“Hopefully that day comes soon,” Green-Beckham said. “But right now, I feel like each and every day we're getting better and better. We just have to continue to do the right things, starting at practice. And then when it comes to the game, everything comes easy.”

Offensive coordinator Frank Reich said there are no more limitations with Green-Beckham because of the receiver’s late arrival, but Pederson made it seem like the team is still bringing him along slowly.

Pederson on Friday said he would love to have an entire offseason with DGB, but that’s a luxury he doesn’t have right now and won’t have until next spring and summer.

For now, Green-Beckham could offer the Eagles an alternative to a group of receivers that has been a clear disappointment over the last couple of seasons.

DGB played 81 percent of the Eagles’ offensive snaps on Sunday against Washington and he thinks that high number is a trend that will continue.

“I feel like every time I'm running a route, I'm always giving my all, giving my 100 percent,” Green-Beckham said. “Quarterbacks see that, coaches see that, players see that. That's why I feel like my reps have increased — coaches see that. And every time I'm out there, I'm just thinking open grass.”

Through five games, Green-Beckham has 11 catches for 131 yards without a touchdown. Thanks to his strength, he also has 65 yards after the catch, which means he averages 5.9 YAC per reception, second on the team to only Darren Sproles.

DGB has clearly surpassed Josh Huff on the depth chart and has a chance to become a go-to receiver for Carson Wentz. With Wentz just getting started, the combination of the two of them could be a mainstay in Philadelphia if they can get on the same page.

And if Green-Beckham can finally live up to his potential.

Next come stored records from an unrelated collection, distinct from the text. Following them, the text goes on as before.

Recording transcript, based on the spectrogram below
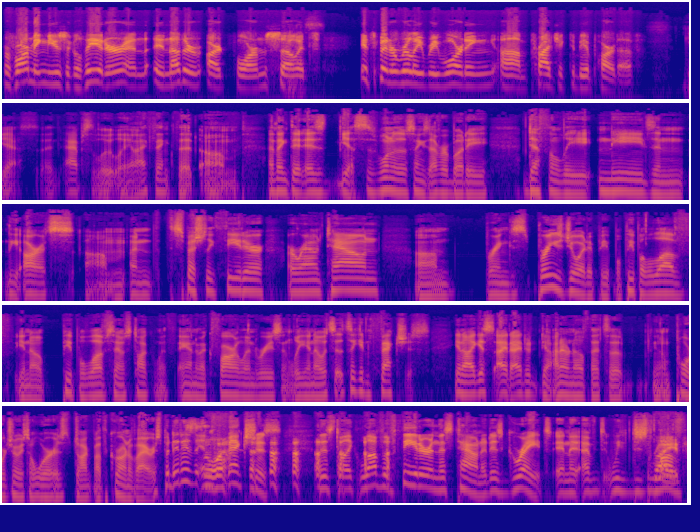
performing musical theater and in other art forms. So Yes. it's it's been a really rewarding um, project to be a part of. Yes, absolutely, and I think that um, I think that is yes is one of those things everybody definitely needs in the arts, um, and especially theater around town. Um, brings brings joy to people. People love you know people love. Say I was talking with Anna McFarland recently. You know, it's it's like infectious. You know, I guess I, I, don't- I don't know if that's a you know poor choice of words to talk about the coronavirus, but it is infectious. this like love of theater in this town. It is great, and it, I've, we just Right. love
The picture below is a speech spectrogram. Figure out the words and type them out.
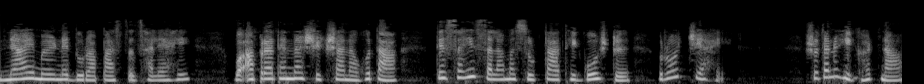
न्याय मिळणे दुरापास्त झाले आहे व अपराध्यांना शिक्षा न होता ते सही सलामत सुटतात ही गोष्ट रोजची आहे. श्रोत्यानं ही घटना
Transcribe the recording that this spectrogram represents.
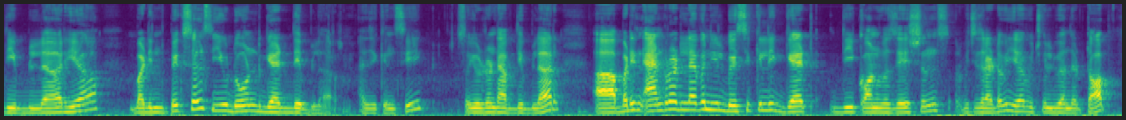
the blur here. But in pixels you don't get the blur as you can see. So you don't have the blur. Uh, but in android 11 you'll basically get the conversations which is right over here which will be on the top.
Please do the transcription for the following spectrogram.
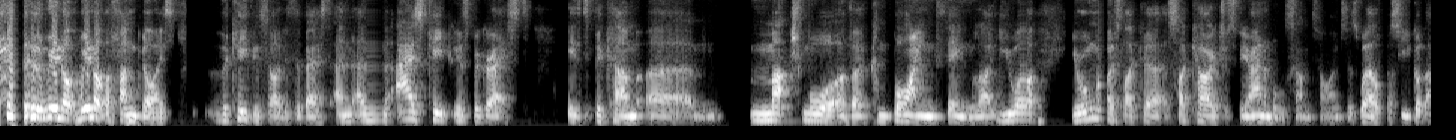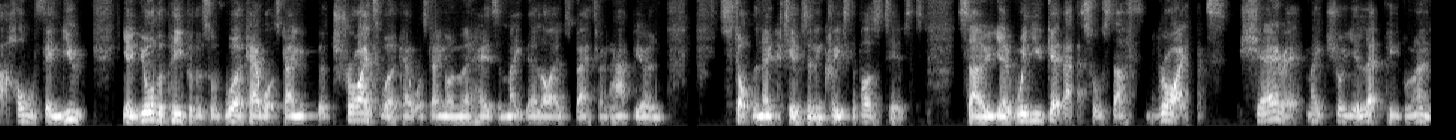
we're not we're not the fun guys the keeping side is the best. And and as keeping has progressed, it's become um, much more of a combined thing. Like you are, you're almost like a psychiatrist for your animals sometimes as well. So you've got that whole thing. You, you know, you're the people that sort of work out what's going, that try to work out what's going on in their heads and make their lives better and happier and stop the negatives and increase the positives. So, you know, when you get that sort of stuff right, share it. Make sure you let people know.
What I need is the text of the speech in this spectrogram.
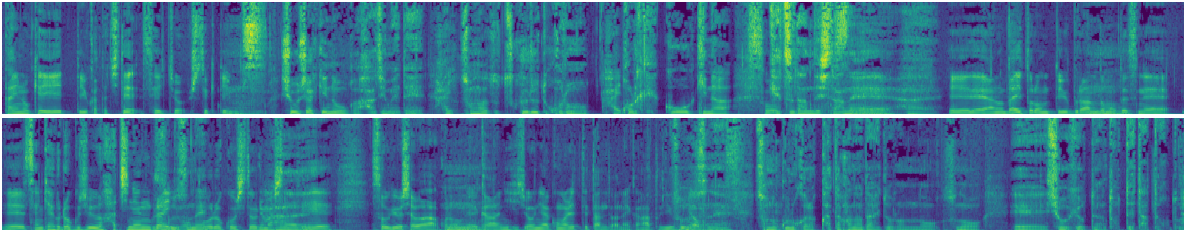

“DGB is playing very well,” Reich said. “I think he looks fast; he looks strong. We see it every time he gets the ball in his hands, he's hard to tackle. He's a big man who can run fast. He's gaining more and more confidence.”